Mechanical properties and microstructure of heat-treated samples of A356 and AA2024 aluminum alloys, which were rheoforged by varying the change in pressure and temperature were investigated, preventing defects such as porosity, liquid segregation, and insufficient filling occurring during rheoforging process. The rheology material was fabricated by an electromagnetic stirring process by controlling stirring current so that shearing force and temperature of the molten metal were controlled during electromagnetic stirring. As a result, by crushing dendrite and rosette type microstructures, fine and globularized rheology material was obtained and the feasibility of the rheoforging process was found to be positive. In the case of the direct rheoforging process, excessive applied forging-pressure caused material spattering, which in turn caused eutectic segregation. This segregation brought about a shrink hole and thus led to a deterioration of mechanical strength. According to varied applied forging pressures, agglomeration phenomena of primary particles of wrought aluminum alloy remarkably increased as compared with an as-cast aluminum alloy.

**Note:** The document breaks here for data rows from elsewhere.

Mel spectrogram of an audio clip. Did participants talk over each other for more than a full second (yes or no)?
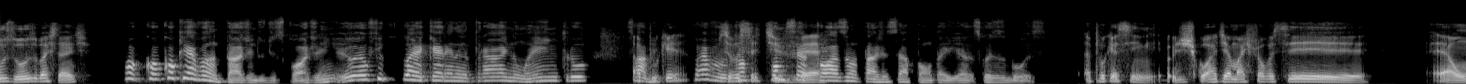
yes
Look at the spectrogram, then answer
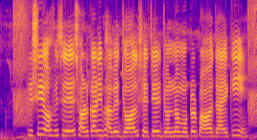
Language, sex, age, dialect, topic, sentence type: Bengali, female, 18-24, Rajbangshi, agriculture, question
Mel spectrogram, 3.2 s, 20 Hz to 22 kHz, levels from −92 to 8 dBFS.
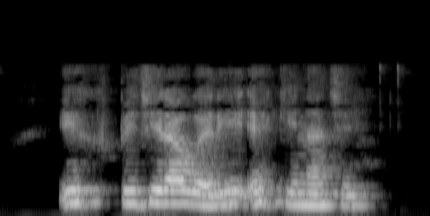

Commentary by Dr. Valentin Fuster
J. Eng. Mater. Technol. 2010;132(2):021016-021016-8. doi:10.1115/1.4000823.

Based on the critical plane approach, the drawbacks of the Wang–Brown (WB) model are analyzed. It is discovered that the normal strain excursion in the WB model cannot account for the additional cyclic hardening well. In order to solve this problem, a new damage parameter for multiaxial fatigue is proposed. In the meantime, the procedure for multiaxial fatigue life assessment incorporating critical plane damage model is presented as well. In the new damage parameter, both strain and stress components are considered, and the effect of the additional cyclic hardening on the fatigue life during nonproportional loading is taken into account as well. In addition, the proposed model is modified when the mean stress is existence. It is convenient for engineering application because of no material constants in this parameter. The capability of fatigue life assessment for the proposed fatigue damage model is checked against the experimental data found in literature for tubular specimens of 1045HR steel, hot-rolled 45 steel, S460N steel, GH4169 alloy at elevated temperature, and the notched shaft of SAE 1045 steel, which is under cyclic bending and torsion loading. It is demonstrated that the proposed criterion gives satisfactory results for all the five checked materials.

Commentary by Dr. Valentin Fuster

### Technical Briefs

J. Eng. Mater. Technol. 2010;132(2):024501-024501-10. doi:10.1115/1.4000221.

Dual phase steel tubes can be produced by a variety of methods. In the present study, comparisons between dual phase steel tubes produced directly from a dual phase steel sheet and tubes produced using a new method are made. The conventional method is to process dual phase sheet steel through a tube making operation with electrical resistance welding. In the new processing method, a ferrite/pearlite sheet steel is formed into a tube, which is then normalized, induction heated to an intercritical temperature, quenched, and tempered, producing a dual phase microstructure. Tubes produced directly from a dual phase steel sheet have variations in microstructure and mechanical properties between the weld region and nonweld region material; whereas, tubes that have been produced from ferrite/pearlite steel sheet and treated to create a dual phase microstructure following the tube forming operation show little or no variation between the weld and nonweld regions. Dual phase tubes produced by the new method appear to have three main advantages over tubes produced in the traditional manner: (1) microstructural uniformity between the weld and nonweld material, (2) mechanical property uniformity between the weld and nonweld material, and (3) compressive rather than tensile residual stress components on the outer surface of the tubes.

Commentary by Dr. Valentin Fuster